When I finally had to leave that Sunday afternoon in May, it was difficult to pull away. We kissed each other several times. I held her most beautiful hands. I told her I 'd be back as I soon as I could. I told her I would miss her. And as I started to walk out the door, while crying and I looked back at her, I knew. I knew it would be the last time I would see my Mal Mal.
So, yes, I would have the world's longest eulogy. Also perhaps the most inappropriate for a Baptist church and the people attending. I appreciate the service, but I also wanted to represent the grandmother that I knew. The grandmother who helped me become the sassy, tough, bold, and independent woman I am today. In other words, she taught me not to take any shit from anybody. And to always do what I love and to love who I want to love, with my whole heart.
One of the last things I remember her writing, after she started to fade some was, "Living to 90 is no game." I still wonder exactly what she meant by this, but I can only imagine that she was trying to convey that life is difficult, but also wonderful. Sadly beautiful, at times.
And because I know how difficult this has been for my mother, I wanted to post one last song...I came across this song a few months ago...but now, it seems all the more suitable.
In closing (finally), I want to thank all of you that have sent me messages of support (whether through text, facebook, or phone calls), it really means so much to me. There are far too many of you to name personally, but please know that even if I haven't responded, I appreciate your love more than you know.
Without the love and support of Manny, Art, Carly, Michelle, and Andrea (in person) this last week, I might not have been able to make it. Not to mention, Tim and JD at Cowboy Kewl, who knew that I needed a few free shots of whiskey to kill the pain.
And lastly, I can not give enough gratitude to Manny for spending his last week of vacation here in Nashville holding me when I couldn't stop crying and spending his last two days in a car driving back and forth from Charlotte to Nashville, as well as being there for me throughout the service; and to Jennie Ann, who is the bestest friend anyone could ever ask for, who took time off from work and drove from out of town to pay her respects to my grandmother and my family, but more particularly to be there for me, sitting next to me during the service and holding my hand when things got a little out of hand.
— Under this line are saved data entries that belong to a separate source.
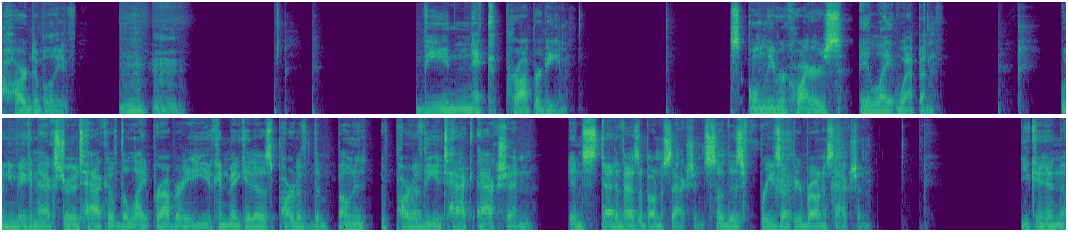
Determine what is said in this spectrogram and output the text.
Hard to believe. Hmm The Nick property This only requires a light weapon. When you make an extra attack of the light property, you can make it as part of the bonus part of the attack action instead of as a bonus action. So this frees up your bonus action. You can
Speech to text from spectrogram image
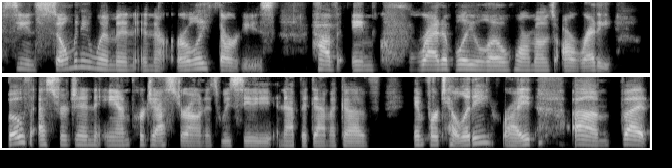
seen so many women in their early 30s have incredibly low hormones already, both estrogen and progesterone, as we see an epidemic of infertility, right? Um, but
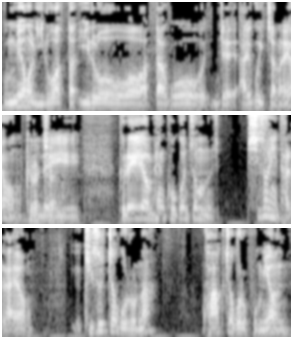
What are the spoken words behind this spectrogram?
문명을 이루었다 이루어왔다고 이제 알고 있잖아요. 그렇죠. 근데 이 그레이엄 행콕은 좀 시선이 달라요. 기술적으로나 과학적으로 보면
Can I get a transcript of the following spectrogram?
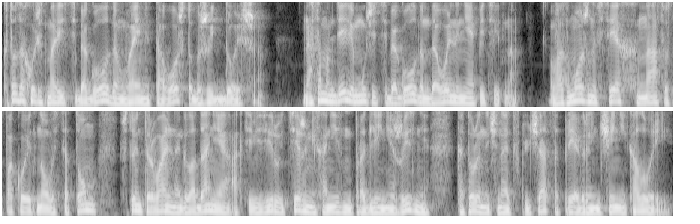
Кто захочет морить себя голодом во имя того, чтобы жить дольше? На самом деле мучить себя голодом довольно неаппетитно – Возможно, всех нас успокоит новость о том, что интервальное голодание активизирует те же механизмы продления жизни, которые начинают включаться при ограничении калорий.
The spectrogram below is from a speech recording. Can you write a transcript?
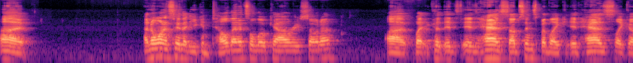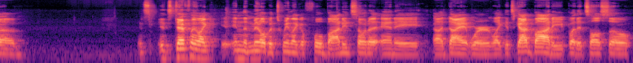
uh, I don't want to say that you can tell that it's a low calorie soda, uh, but because it it has substance, but like it has like a. It's it's definitely like in the middle between like a full bodied soda and a uh, diet where like it's got body, but it's also,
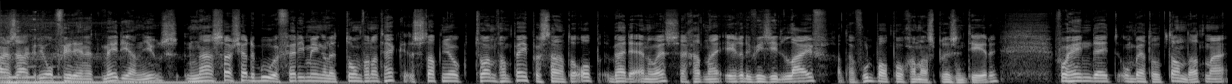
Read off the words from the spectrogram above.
Paar zaken die opvielen in het medianieuws. Na Sascha de Boer, Ferry Mingelen, Tom van het Hek... stapt nu ook Twan van Peperstraten op bij de NOS. Hij gaat naar Eredivisie Live, gaat daar voetbalprogramma's presenteren. Voorheen deed Umberto Tan dat, maar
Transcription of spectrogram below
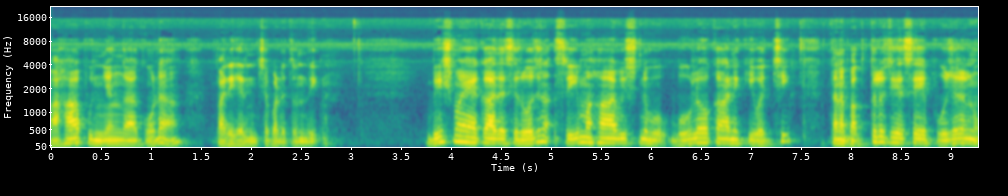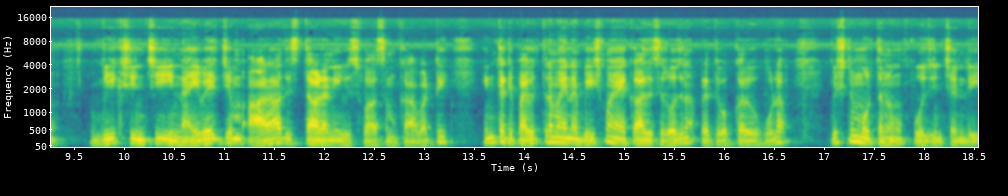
మహాపుణ్యంగా కూడా పరిగణించబడుతుంది. భీష్మ ఏకాదశి రోజున శ్రీ మహావిష్ణువు భూలోకానికి వచ్చి తన భక్తులు చేసే పూజలను వీక్షించి నైవేద్యం ఆరాధిస్తాడని విశ్వాసం కాబట్టి ఇంతటి పవిత్రమైన భీష్మ ఏకాదశి రోజున ప్రతి ఒక్కరూ కూడా విష్ణుమూర్తను పూజించండి.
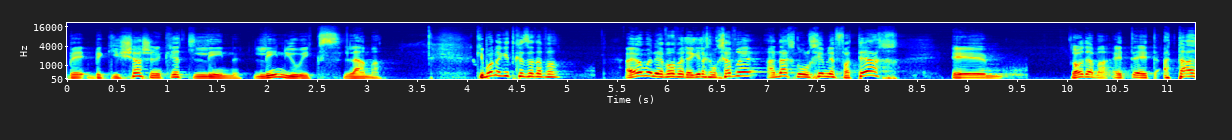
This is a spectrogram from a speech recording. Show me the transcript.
בגישה שנקראת Lean, Lean UX. למה? כי בואו נגיד כזה דבר. היום אני אבוא ואני אגיד לכם, חבר'ה, אנחנו הולכים לפתח, אה, לא יודע מה, את, את אתר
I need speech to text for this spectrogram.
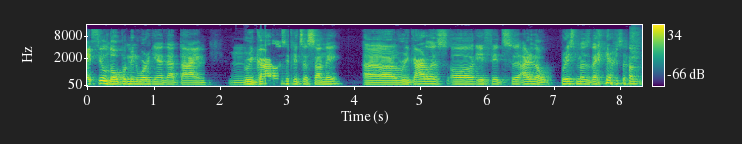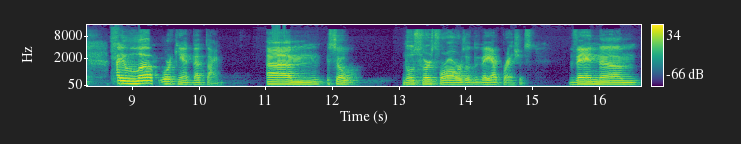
i feel dopamine working at that time mm. regardless if it's a Sunday, uh, regardless or if it's uh, I don't know Christmas Day or something. I love working at that time. Um, so those first four hours of the day are precious. Then um,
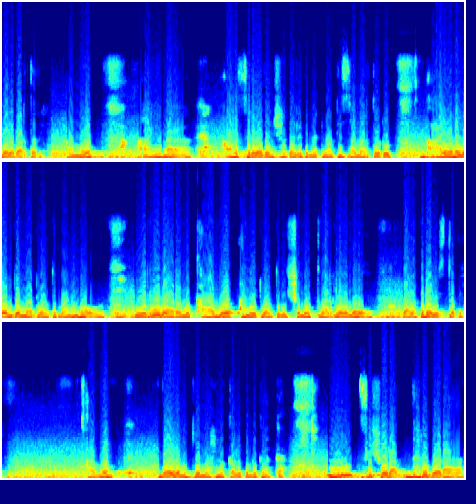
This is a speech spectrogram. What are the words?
నిలబడుతుంది. ఆమె ఆయన ఆశీర్వదించగలిగినటువంటి సమర్థుడు. ఆయన ఉన్నటువంటి మనము ఎర్రివారము కాము అనేటువంటి విషయము త్వరలోనే వాళ్ళకు తెలుస్తుంది. ఆమె దేవునికి మహిమ కలుగును గాక. ఈ శిష్యులందరూ కూడా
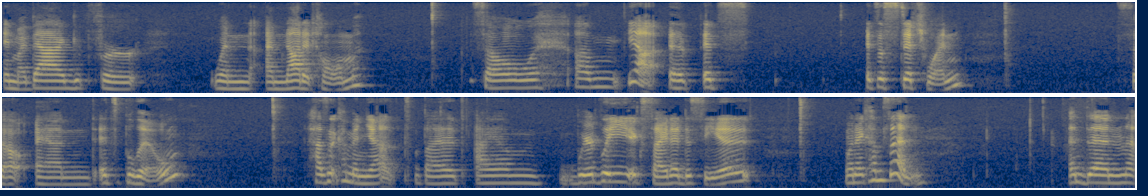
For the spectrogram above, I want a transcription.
in my bag for when I'm not at home. So, um, yeah, it, it's it's a Stitch one. So, and it's blue. Hasn't come in yet, but I am weirdly excited to see it when it comes in. And then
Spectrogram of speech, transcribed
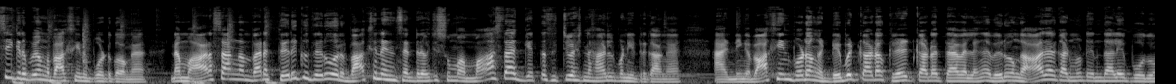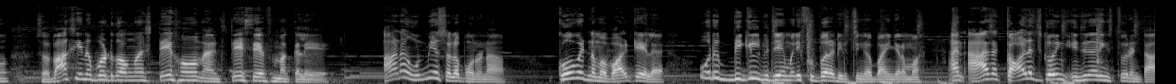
சீக்கிரம் போய் உங்கள் வேக்சினை போட்டுக்கோங்க. நம்ம அரசாங்கம் வேற தெருக்கு தெரு ஒரு வேக்சினேஷன் சென்டரை வச்சு சும்மா மாசாக கெத்த சுச்சுவேஷனை ஹேண்டில் பண்ணிட்டு இருக்காங்க. அண்ட் நீங்கள் வேக்சின் போட உங்கள் டெபிட் கார்டோ கிரெடிட் கார்டோ தேவையில்லைங்க. வெறும் உங்கள் ஆதார் கார்டு மட்டும் இருந்தாலே போதும். ஸோ வேக்சினை போட்டுக்கோங்க. Stay home and stay safe மக்களே. ஆனால் உண்மையை சொல்ல போகணுன்னா கோவிட் நம்ம வாழ்க்கையில் ஒரு பிகில் விஜய் மாதிரி ஃபுட்பால் அடிச்சுங்க பயங்கரமா. And as a college going engineering ஸ்டூடெண்ட்டா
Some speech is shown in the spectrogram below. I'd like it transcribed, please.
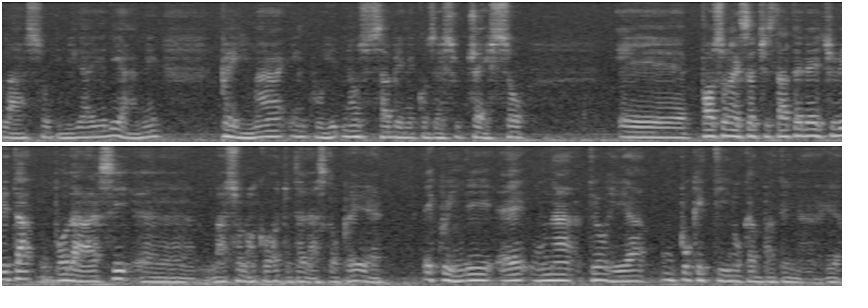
lasso di migliaia di anni prima in cui non si sa bene cos'è successo. E possono esserci state delle civiltà, può darsi, eh, ma sono ancora tutte da scoprire e quindi è una teoria un pochettino campata in aria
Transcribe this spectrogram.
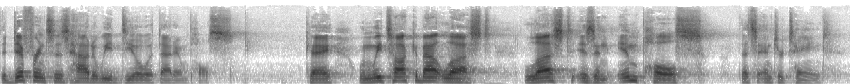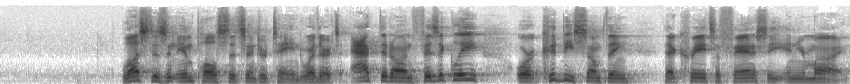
The difference is how do we deal with that impulse? Okay? When we talk about lust, lust is an impulse that's entertained. Lust is an impulse that's entertained, whether it's acted on physically or it could be something that creates a fantasy in your mind.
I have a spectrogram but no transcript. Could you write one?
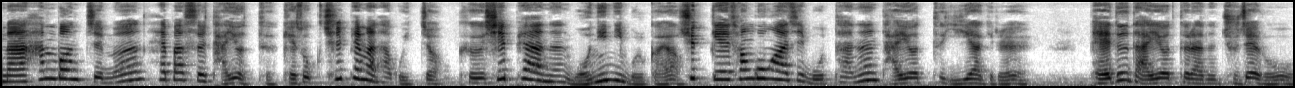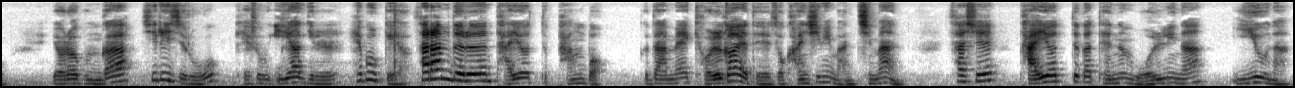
누구나 한 번쯤은 해봤을 다이어트 계속 실패만 하고 있죠. 그 실패하는 원인이 뭘까요? 쉽게 성공하지 못하는 다이어트 이야기를 배드 다이어트라는 주제로 여러분과 시리즈로 계속 이야기를 해볼게요. 사람들은 다이어트 방법, 그 다음에 결과에 대해서 관심이 많지만 사실 다이어트가 되는 원리나 이유나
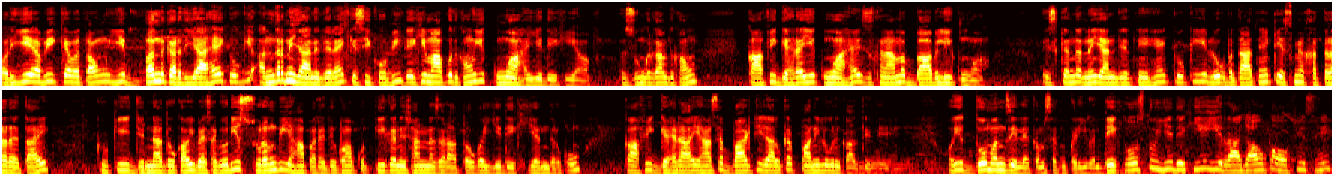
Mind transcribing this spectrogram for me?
और ये अभी क्या बताऊँ, ये बंद कर दिया है क्योंकि अंदर नहीं जाने दे रहे हैं किसी को भी। देखिए, मैं आपको दिखाऊँ, ये कुआँ है, ये देखिए आप। जूम करके आप दिखाऊँ। काफ़ी गहरा ये कुआँ है, जिसका नाम है बाबली कुआँ। इसके अंदर नहीं जाने देते हैं क्योंकि ये लोग बताते हैं कि इसमें खतरा रहता है, क्योंकि जिन्नातों का भी वैसा भी और ये सुरंग भी यहाँ पर है। देखो, आपको ती का निशान नज़र आता होगा, ये देखिए अंदर को। काफ़ी गहरा है, यहाँ से बाल्टी डालकर पानी लोग निकालते थे। और ये दो मंजिल है कम से कम करीबन। देख दोस्तों, ये देखिए, ये राजाओं का ऑफ़िस है।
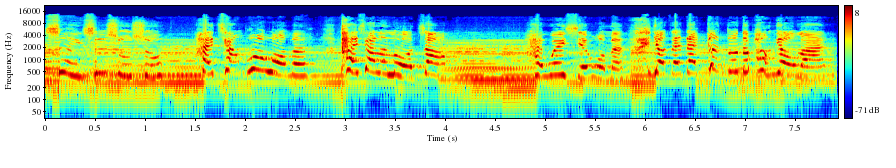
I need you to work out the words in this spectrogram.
摄影师叔叔还强迫我们拍下了裸照，还威胁我们要再带更多的朋友来。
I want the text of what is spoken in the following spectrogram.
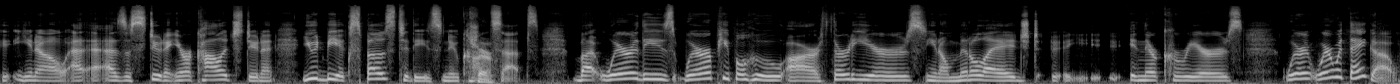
you know, a- as a student, you're a college student, you'd be exposed to these new concepts. But where are these? Where are people who are 30 years, you know, middle aged in their careers? Where where would they go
Also, the discussion of gravy is probably the only thing that got me through that first hour.
And the last picture of me and Mal Mal together...
All my love to you Mal Mal. You were one of a kind.